Obama added a total of $8.5 trillion to the debt during his two terms. But if Trump stays in office for two terms, he will add $9 trillion. Trump has betrayed his campaign promise to eliminate the debt. Even in his first four years, he's adding $5 trillion. That's as much as Obama did while he was fighting the worst recession since the Great Depression.
Trump's plan to reduce the debt relies on increasing economic growth to 6 percent. Like most Republicans, he used tax cuts to spur that level of growth. In fact, Trump's tax cuts for the rich have not seemed to trickle down to ordinary Americans, and the debt load of the government is projected to balloon under Donald Trump.
Trump promised to cut waste. But some of his strategies fall under the five myths on cutting government spending. These include cutting foreign aid, increase defense spending to boost growth and cut entitlement programs. Research shows these aren't the most effective ways to cut spending or boost the economy.
On December 12, 2015, Obama led global efforts to finalize the Paris Climate Agreement. Countries agreed to reduce carbon emissions and increase carbon trading. Members decided to limit global warming to 2 degrees Celsius above pre-industrial temperatures. Developed countries agreed to contribute $100 billion a year to assist emerging markets. Many developing countries bear the brunt of damage from climate change, facing typhoons, rising sea levels, and droughts.
At least 55 of the 196 participating countries must now ratify the agreement before it can go into effect. At the 2016 G20 meeting, China and the United States agreed to ratify the agreement. These two countries emit the most greenhouse gases.
Obama announced carbon reduction regulations in 2014. He enacted the Clean Power Plan in 2015. It's a plan to reduce carbon dioxide emissions by 32 percent of 2005 levels by 2030. It does this by setting carbon reduction goals for the nation's power plants. To comply, power plants will create 30 percent more renewable energy by 2030. It encourages carbon emissions trading by allowing states that emit less than the caps to trade their surplus to states that emit more than the cap.
On June 1, 2017, Trump announced the United States would withdraw from the Paris Climate Agreement.
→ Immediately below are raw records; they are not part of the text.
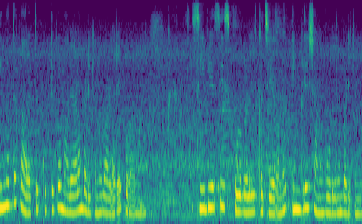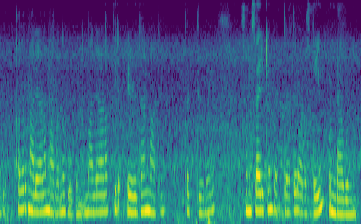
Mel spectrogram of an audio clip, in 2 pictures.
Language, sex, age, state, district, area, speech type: Malayalam, female, 30-45, Kerala, Malappuram, rural, spontaneous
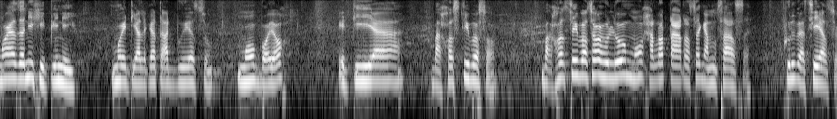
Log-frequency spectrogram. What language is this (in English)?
Assamese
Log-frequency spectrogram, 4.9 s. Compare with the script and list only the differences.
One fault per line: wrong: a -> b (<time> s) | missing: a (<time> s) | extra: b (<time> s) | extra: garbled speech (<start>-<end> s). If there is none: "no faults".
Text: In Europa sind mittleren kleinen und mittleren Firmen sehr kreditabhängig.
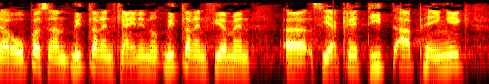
no faults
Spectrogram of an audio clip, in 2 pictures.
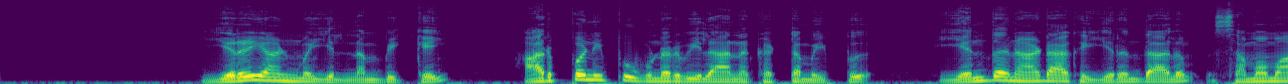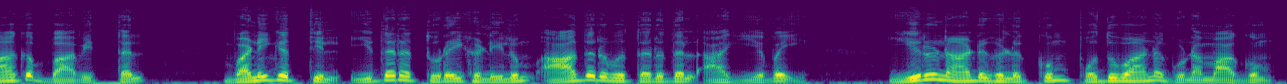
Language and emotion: Tamil, neutral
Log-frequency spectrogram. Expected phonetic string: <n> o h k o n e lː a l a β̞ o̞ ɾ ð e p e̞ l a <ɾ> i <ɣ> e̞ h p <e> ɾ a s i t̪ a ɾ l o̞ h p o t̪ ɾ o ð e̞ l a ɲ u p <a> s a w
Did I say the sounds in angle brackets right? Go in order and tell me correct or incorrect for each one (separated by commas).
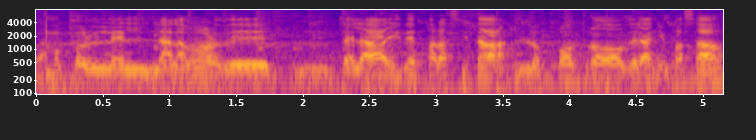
incorrect, correct, incorrect, incorrect, correct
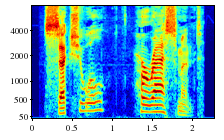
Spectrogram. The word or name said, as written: sexual harassment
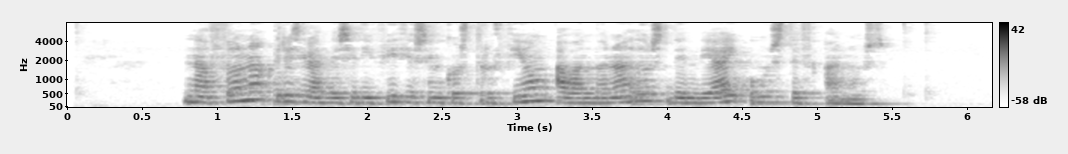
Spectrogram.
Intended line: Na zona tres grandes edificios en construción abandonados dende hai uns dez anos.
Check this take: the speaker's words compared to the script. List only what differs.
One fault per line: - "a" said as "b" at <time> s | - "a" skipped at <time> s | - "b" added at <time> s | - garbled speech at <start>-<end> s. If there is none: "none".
none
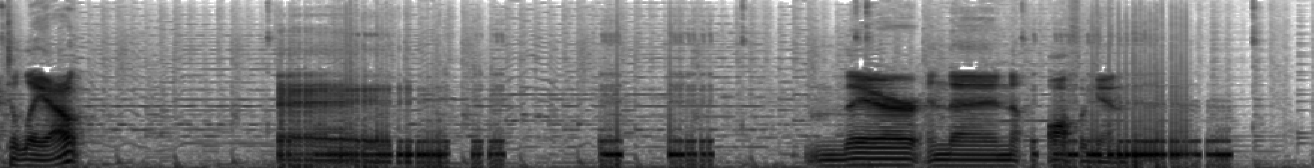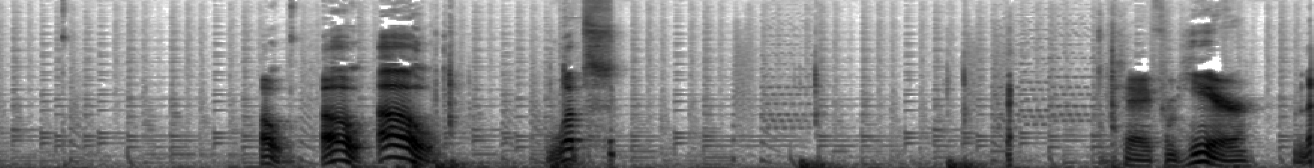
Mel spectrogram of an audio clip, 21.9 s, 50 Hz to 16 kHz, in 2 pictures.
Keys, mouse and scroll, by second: 0.0 click, 2.2-6.2 drag, 7.1 click, 8.5-10.5 drag, 11.4-13.4 drag, 15.0 ctrl+z, 16.0 ctrl+z, 18.1 ctrl+z, 19.3 ctrl+z.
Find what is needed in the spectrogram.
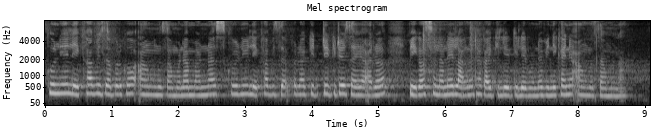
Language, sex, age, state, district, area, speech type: Bodo, female, 18-30, Assam, Chirang, rural, spontaneous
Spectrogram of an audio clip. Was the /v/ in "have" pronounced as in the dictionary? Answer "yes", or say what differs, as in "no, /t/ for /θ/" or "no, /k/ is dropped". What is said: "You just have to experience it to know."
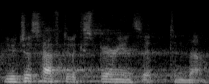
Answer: no, /f/ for /v/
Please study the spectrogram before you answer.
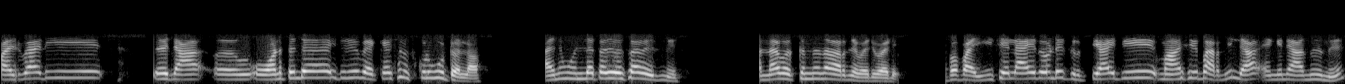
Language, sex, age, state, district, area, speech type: Malayalam, female, 30-45, Kerala, Kannur, rural, conversation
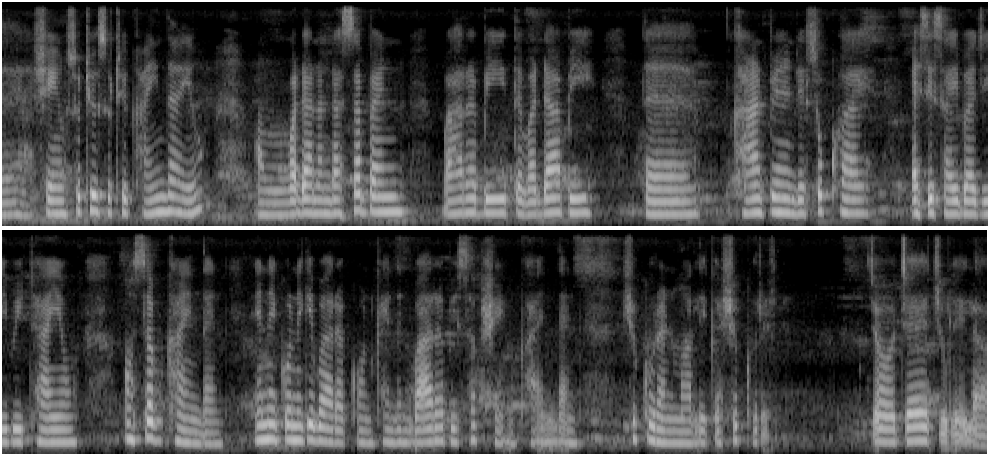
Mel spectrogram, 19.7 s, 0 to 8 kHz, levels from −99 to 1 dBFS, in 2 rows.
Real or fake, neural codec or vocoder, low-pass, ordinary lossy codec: real; none; 7.2 kHz; none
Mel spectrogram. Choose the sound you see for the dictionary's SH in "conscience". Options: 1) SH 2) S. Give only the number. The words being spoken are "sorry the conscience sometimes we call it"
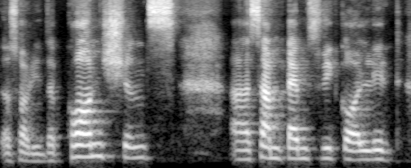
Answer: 1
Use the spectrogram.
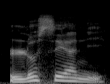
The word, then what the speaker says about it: Océanie: L'Océanie, final E not pronounced.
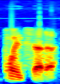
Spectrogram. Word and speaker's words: poinsettia: So you're saying you got to pronounce the I? – I actually say poinsettia. I'm just saying. – You're just that was good. – You're just being a jackwagon. – No. But it's poinsettia.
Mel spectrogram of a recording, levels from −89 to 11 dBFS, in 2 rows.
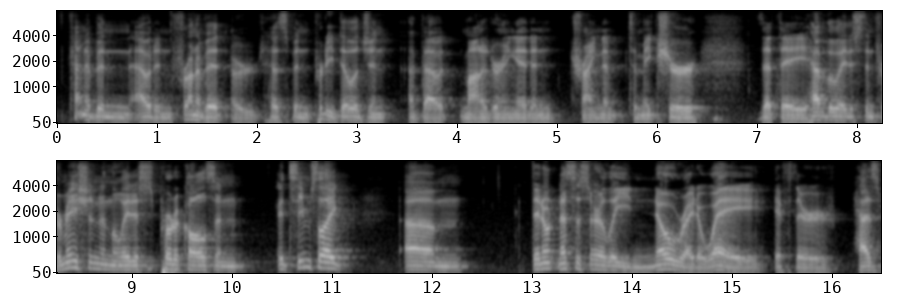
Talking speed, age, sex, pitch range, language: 165 wpm, 30-49, male, 85-105 Hz, English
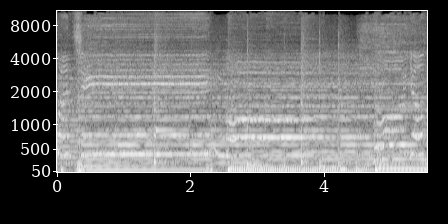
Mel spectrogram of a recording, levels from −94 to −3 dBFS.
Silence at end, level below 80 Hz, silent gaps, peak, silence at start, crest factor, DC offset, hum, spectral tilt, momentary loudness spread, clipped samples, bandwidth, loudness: 0 s; -18 dBFS; none; 0 dBFS; 0 s; 12 dB; under 0.1%; none; -5 dB/octave; 3 LU; under 0.1%; 11 kHz; -12 LUFS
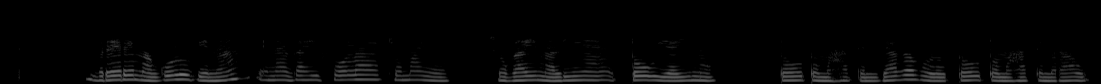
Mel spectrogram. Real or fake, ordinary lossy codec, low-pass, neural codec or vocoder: real; MP3, 32 kbps; 3.6 kHz; none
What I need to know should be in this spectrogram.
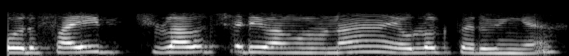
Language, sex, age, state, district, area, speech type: Tamil, female, 18-30, Tamil Nadu, Tiruvallur, urban, conversation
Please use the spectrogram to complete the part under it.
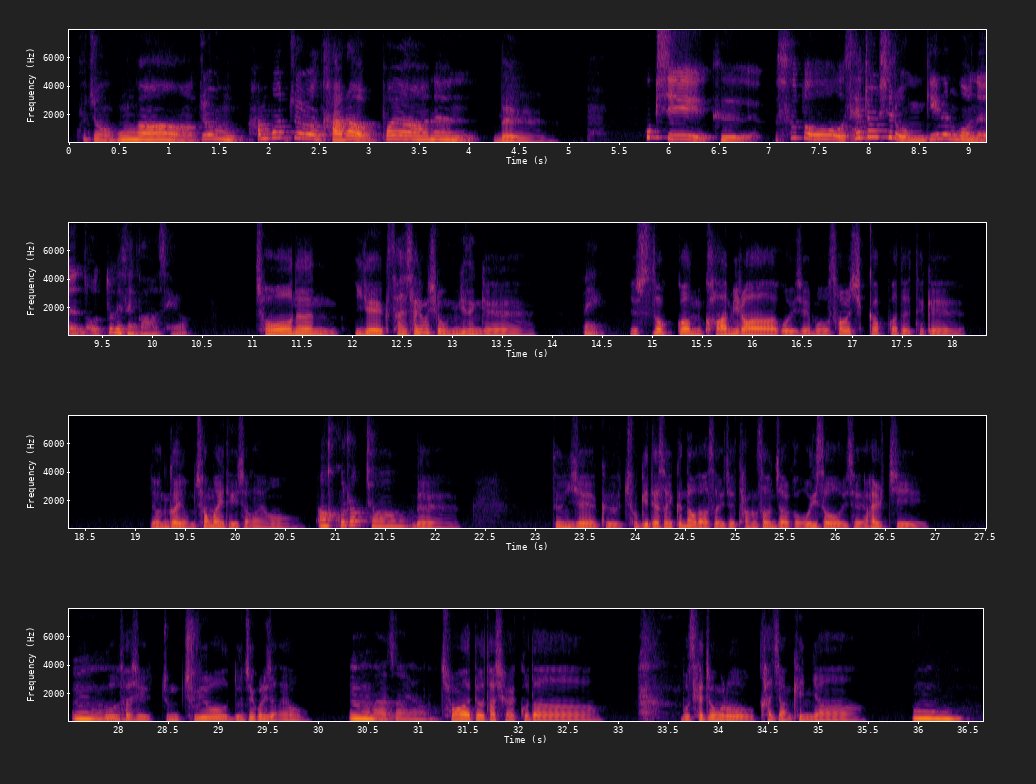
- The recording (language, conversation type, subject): Korean, unstructured, 요즘 사람들이 가장 걱정하는 사회 문제는 무엇일까요?
- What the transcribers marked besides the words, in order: other background noise; laugh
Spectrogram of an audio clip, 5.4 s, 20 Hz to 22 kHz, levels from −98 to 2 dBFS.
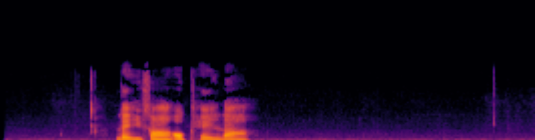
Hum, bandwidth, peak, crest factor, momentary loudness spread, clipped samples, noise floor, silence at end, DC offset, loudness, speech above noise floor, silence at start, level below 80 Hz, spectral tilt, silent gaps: none; 12 kHz; -8 dBFS; 24 dB; 18 LU; under 0.1%; -66 dBFS; 2.9 s; under 0.1%; -28 LUFS; 39 dB; 1.15 s; -80 dBFS; -5 dB/octave; none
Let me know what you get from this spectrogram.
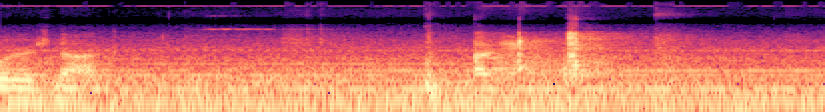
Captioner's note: intercom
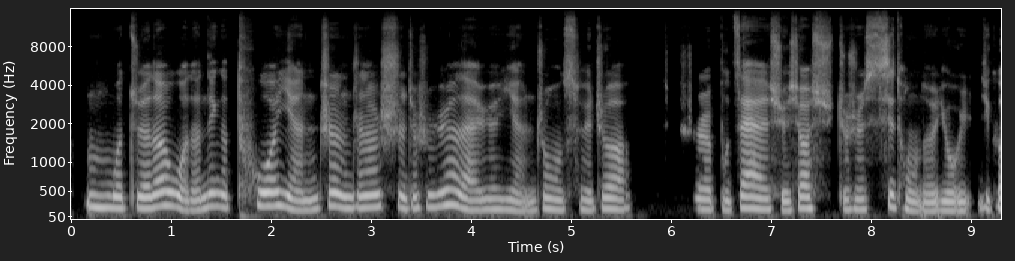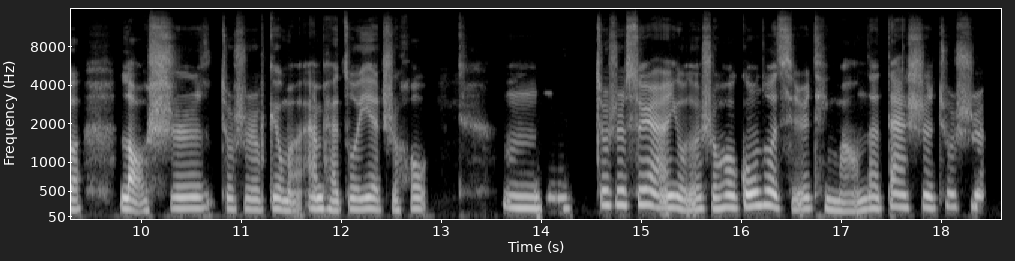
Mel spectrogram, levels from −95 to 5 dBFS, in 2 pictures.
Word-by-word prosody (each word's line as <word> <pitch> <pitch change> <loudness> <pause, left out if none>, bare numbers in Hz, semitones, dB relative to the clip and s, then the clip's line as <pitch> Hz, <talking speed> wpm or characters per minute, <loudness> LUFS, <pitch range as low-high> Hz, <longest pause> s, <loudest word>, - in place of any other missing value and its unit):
嗯， 210 -2 0
我 200 -1 +3
觉 195 0 0
得 235 +3 +3
我 210 -7 +2
的 165 +1 -3
那 230 +4 0
个 220 - 0
拖 240 -2 +1
延 180 -7 0
症， 220 -2 +1
真 205 +1 -2
的 215 +1 +2
是 205 -5 -3
就 200 - -4
是 215 +1 -5
越 250 +2 0
来 175 -6 0
越 180 +1 -3
严 165 -3 -4
重。 180 0 -3
随 170 -1 -6
着 185 0 -2 0.7
就 - - -5
是 175 -1 -1
不 170 -1 -7
在 195 +1 +2
学 170 -4 -2
校 200 +5 0 0.3
就 - - -6
是 180 0 -4
系 215 +4 -2
统 175 -6 -3
地 150 0 -2
有 155 -1 -1 0.2
一 185 - -7
个 180 0 -1 0.4
老 175 -5 +5
师， 195 +3 +1
就 190 - -2
是 180 -1 -2
给 195 - +2
我 - - +1
们 165 - +1
安 190 -1 +2
排 180 -4 +2
作 185 +2 -1
业 185 0 +3
之 170 - -4
后， 190 +2 -3 0.7
嗯， 200 -2 +2 0.5
就 255 - +1
是 255 +1 +1
虽 265 +1 +2
然 235 -4 +5
有 205 -3 +4
的 - - 0
时 195 - -1
候， 210 +2 +3
工 225 +3 +6
作 250 -2 +5
其 200 - -2
实 195 - +1
挺 190 -3 -3
忙 155 -1 -2
的， 195 +1 +1
但 215 +3 +1
是 210 0 +1
就 225 +3 -4
是 420 - -2
195 Hz, 225 characters per minute, -26 LUFS, 180-215 Hz, 0.7 s, 工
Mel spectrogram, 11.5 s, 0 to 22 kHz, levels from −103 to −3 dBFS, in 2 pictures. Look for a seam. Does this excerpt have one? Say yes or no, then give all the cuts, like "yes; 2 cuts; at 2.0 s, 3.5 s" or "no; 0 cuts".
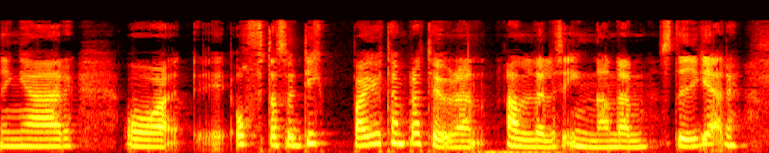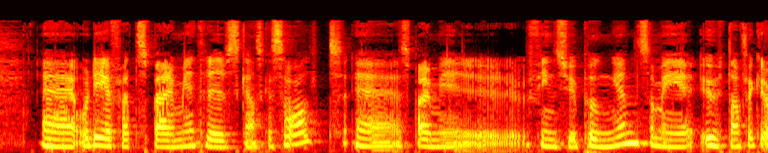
no; 0 cuts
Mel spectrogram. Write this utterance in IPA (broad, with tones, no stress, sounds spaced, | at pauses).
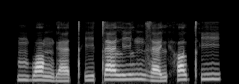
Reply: m b ɒ˥˧ ŋ ɡ æ˩˧ tʼ i˧ t æ˥ l i˥ l n z æ˩˧ lʲ h ɒ˥ l tʼ i˥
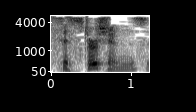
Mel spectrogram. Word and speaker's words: Cistercian: Also, the Cistercians is how you say that one.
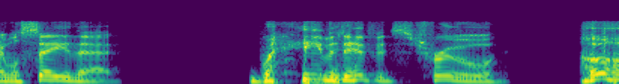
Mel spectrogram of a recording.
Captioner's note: laugh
He promised to eliminate the Climate Action Plan and the Waters of the United States rule. He signed an order allowing construction of the Keystone XL and Dakota Access pipelines. They'd ship high-grade Canadian crude oil to refineries in the Gulf region.
Trump pledged to revive the coal industry while remaining committed to clean coal technology. He signed an order that suspended, rescinded, or flagged for review several Obama-era measures that addressed climate change. He rescinded orders to address the link between climate change and defense. He initiated a review of Obama's Clean Power Plan because of its regulations on the coal industry. His administration is expected to allow states to set their own standards on coal emissions.
Other Presidents' Economic Policies
- Trump's First 100 Days
- George W. Bush (2001 - 2009)
- Bill Clinton (1993 - 2001)
- Ronald Reagan (1981 - 1989)
- Jimmy Carter (1977 – 1981)
- Richard Nixon (1969 - 1974)
- Lyndon B. Johnson (1963 - 1969)
- John F. Kennedy (1961 - 1963)
- Harry Truman (1945 - 1953)
- Franklin D. Roosevelt (1933 - 1945)
- Herbert Hoover (1929 - 1933)
- Woodrow Wilson (1913 - 1921)